Second, there are five yellow dots, so a few home runs added by moving in the fences.
Third, one of those yellow dots is not like the others. Four of those new homers landed in the gap left by moving in the center field fences, that lonely one in right field is different. It instead benefited from the shorter height of the fences. More on that in a moment.
Finally, look at that gap between the left field wall and the home runs in left field. None of these home runs are wall scrappers. None of them come close to the wall. These are all 390+ foot bombs.
This chart makes you question what is going on in this stadium, why aren’t there any balls landing between the fence and that seating area above the Clevelander? Four balls landed short of that seating area, and each of them hit the facing, which is about 390 feet out and maybe 20 feet high. It is hard to pull off those wall climbing catches when balls are flying 15-30 feet over the wall.
There is one ball that was withing jumping distance in right field. Here is a gif of that play. It certainly could have been caught, but it is a very difficult play. There are roughly 33 home runs that went over an area of the field where the fences are shortened to either 7 or 8.5 feet, and one of them, only one of them, could have been played by the outfielder. All of the others left the field by a large margin.
I track home runs in this same sort of manner for Citi Field, I have done so for the past few years, and this is a very weird concept for me to wrap my head around. Many of the home runs in Citi Field leave the park by a small margin, maybe 1 or 2 rows of seats.

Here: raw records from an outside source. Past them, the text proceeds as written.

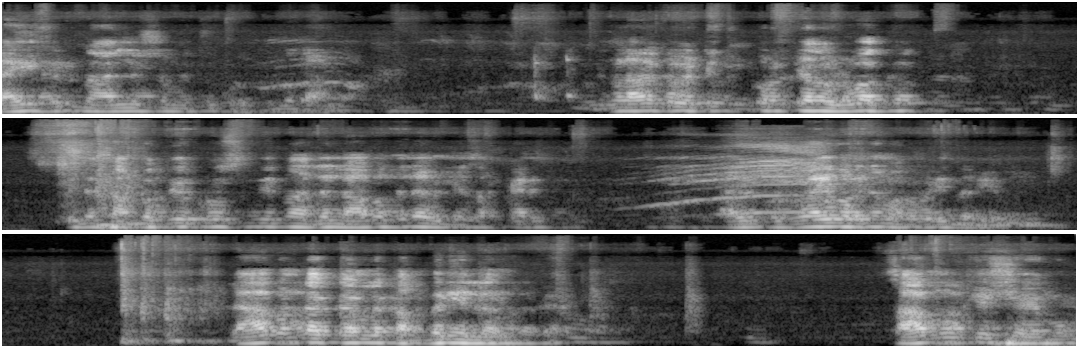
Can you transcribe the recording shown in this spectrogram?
ലൈഫിൽ നാല് ലക്ഷം വെച്ച് കൊടുക്കുന്നതാണ്. നിങ്ങൾ അതൊക്കെ വെട്ടി കുറയ്ക്കാതെ ഒഴിവാക്കുക. പിന്നെ സാമ്പത്തിക പ്രതിസന്ധി നല്ല ലാഭത്തിലാവില്ല സർക്കാർ അത് പിണറായി പറഞ്ഞ മറുപടി എന്നറിയും ലാഭം ഉണ്ടാക്കാനുള്ള കമ്പനിയല്ല സർക്കാർ. സാമൂഹ്യ ക്ഷേമം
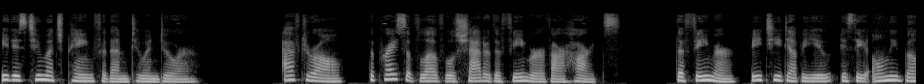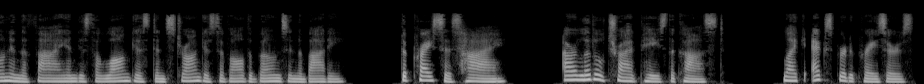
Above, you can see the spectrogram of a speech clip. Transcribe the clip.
It is too much pain for them to endure. After all, the price of love will shatter the femur of our hearts. The femur, BTW, is the only bone in the thigh and is the longest and strongest of all the bones in the body. The price is high. Our little tribe pays the cost. Like expert appraisers,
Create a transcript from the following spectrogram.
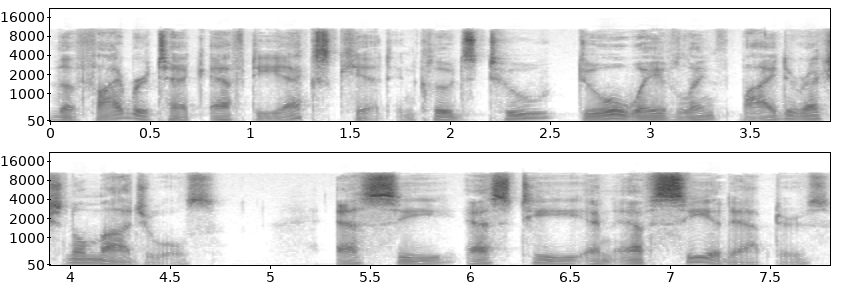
The FiberTEK FDX kit includes two dual wavelength bidirectional modules, SC, ST, and FC adapters,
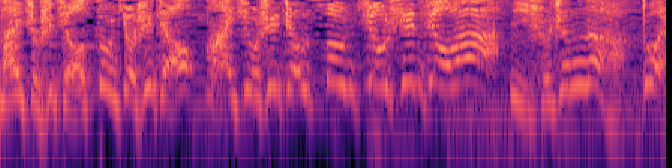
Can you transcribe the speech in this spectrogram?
买九十九送九十九，买九十九送九十九啦！你说真的？对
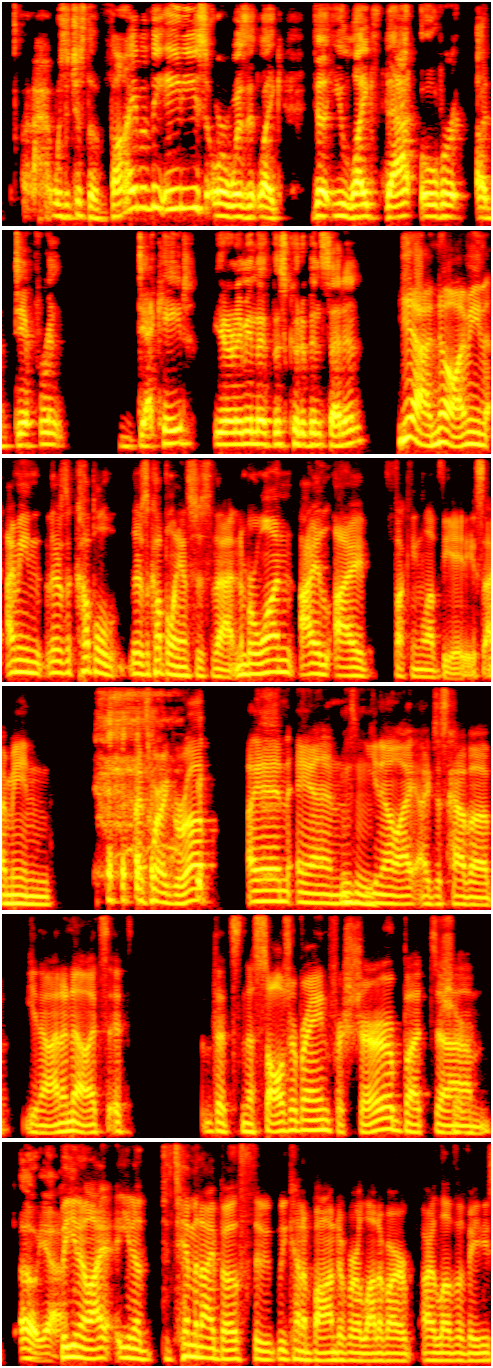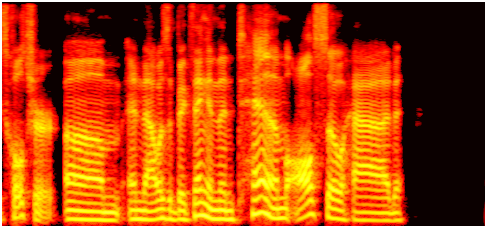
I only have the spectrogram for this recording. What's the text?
was it just the vibe of the 80s or was it like that you liked that over a different decade? You know what i mean? That this could have been set in? Yeah no i mean i mean there's a couple there's a couple answers to that. Number one i i fucking love the 80s i mean that's where i grew up in and Mhm. you know i i just have a you know i don't know it's it's that's nostalgia brain for sure but Sure. um oh yeah but you know i you know tim and i both we, we kind of bond over a lot of our our love of 80s culture um and that was a big thing and then tim also had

What you see here in Marlins Park is totally, totally different. These balls are leaving by a huge margin. If this pattern of home runs is their normal baseline, you really have to question the wisdom of merely lowering the fences in left field. I admit, I don’t follow home runs in Marlins Park very closely, so maybe over the course of the past few years there have been many more balls that barely passed over that left field fence.

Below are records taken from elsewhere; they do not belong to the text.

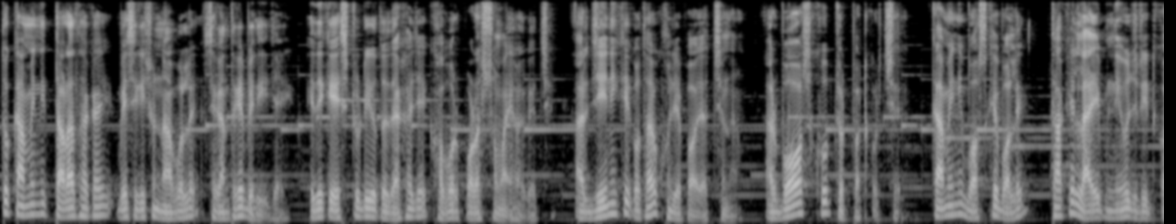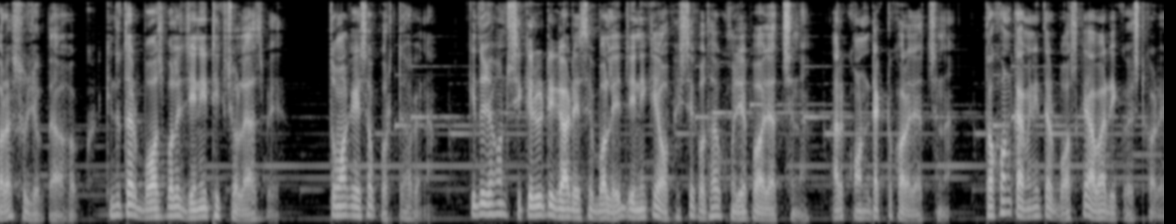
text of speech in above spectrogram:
তো কামিনীর তাড়া থাকায় বেশি কিছু না বলে সেখান থেকে বেরিয়ে যায়। এদিকে স্টুডিওতে দেখা যায় খবর পড়ার সময় হয়ে গেছে। আর জেনিকে কোথাও খুঁজে পাওয়া যাচ্ছে না। আর বস খুব চটপাট করছে। কামিনী বসকে বলে, তাকে লাইভ নিউজ রিড করার সুযোগ দেওয়া হোক। কিন্তু তার বস বলে, জেনি ঠিক চলে আসবে। তোমাকে এসব করতে হবে না। কিন্তু যখন সিকিউরিটি গার্ড এসে বলে, জেনিকে অফিসে কোথাও খুঁজে পাওয়া যাচ্ছে না আর কন্ট্যাক্টও করা যাচ্ছে না, তখন কামিনী তার বসকে আবার রিকোয়েস্ট করে।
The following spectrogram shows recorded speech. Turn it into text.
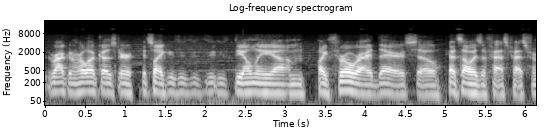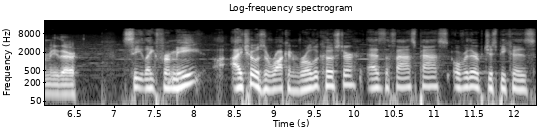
Rock and Roller Coaster, it's like the only um, like thrill ride there. So that's always a fast pass for me there. See, like for me, I chose the Rock and Roller Coaster as the fast pass over there just because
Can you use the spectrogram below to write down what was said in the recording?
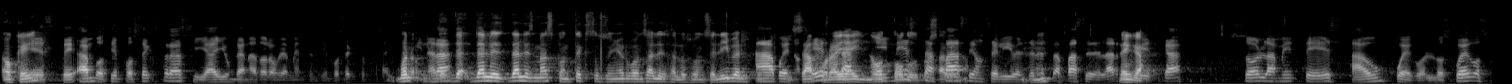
Ok. este, ambos tiempos extras y hay un ganador obviamente en tiempos extras, pues Bueno, terminará. da- dales, dales más contexto, señor González, a los 11 libres. Ah, bueno, Quizá por ahí hay, no en todos esta lo saben. fase ¿no? 11 libres, en esta fase de la repesca, solamente es a un juego. Los juegos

As for center field, four additional home runs might be about what you’d expect from bringing in the walls only, about, 8 feet on average over that length of the outfield. The Mets made a similar change to a similar area of their ball park last season, and there was an increase of 14 home runs. Oddly enough, two of which were hit by Stanton. Stanton has also hit one of the four in Marlins Park.
Naturally, there is always criticism when a team moves in their fences, and the Marlins are no exception. Many have spoken out about the Marlins only moving in the one section in center field. Looking at the home run patterns so far this season, it is easy to understand the Marlins hesitation to bring the fences in further. I don’t know exactly what the distribution of fly balls short of that left field fence looks like, I don’t have a method of easily and accurately mapping it out. I can plot out the landing coordinates given by gameday, and in doing so I have found a large and pronounced gap in landing locations in left field, but the gameday coordinates are not accurate or necessarily reliable.
It could be that moving in the fences in left field modestly, 5 to 10 feet, would add little, if any, additional home runs, while moving it in aggressively might add too many. Maybe there is a phenomena, air conditioning, convection currents, whatever it may be, that is grabbing balls hit above a certain height, or on a certain angle, and pushing them out into deep left field. Presumably, balls hit below that necessary height or angle aren’t gaining any benefit at all, which could leave a large gap between the balls that are boosted and those which are not. It could be that the left field wall is located somewhere within that dead zone. But, this is all speculation, I don’t know what forces are at work or the distribution of fly balls, so I can only guess.
It seems like Marlins Park may end up being one of the more difficult stadiums to adjust. Moving in the fences may not be a realistic option, so they may have to turn to more creative alternatives. Or, perhaps, learn to live with the park the way it is.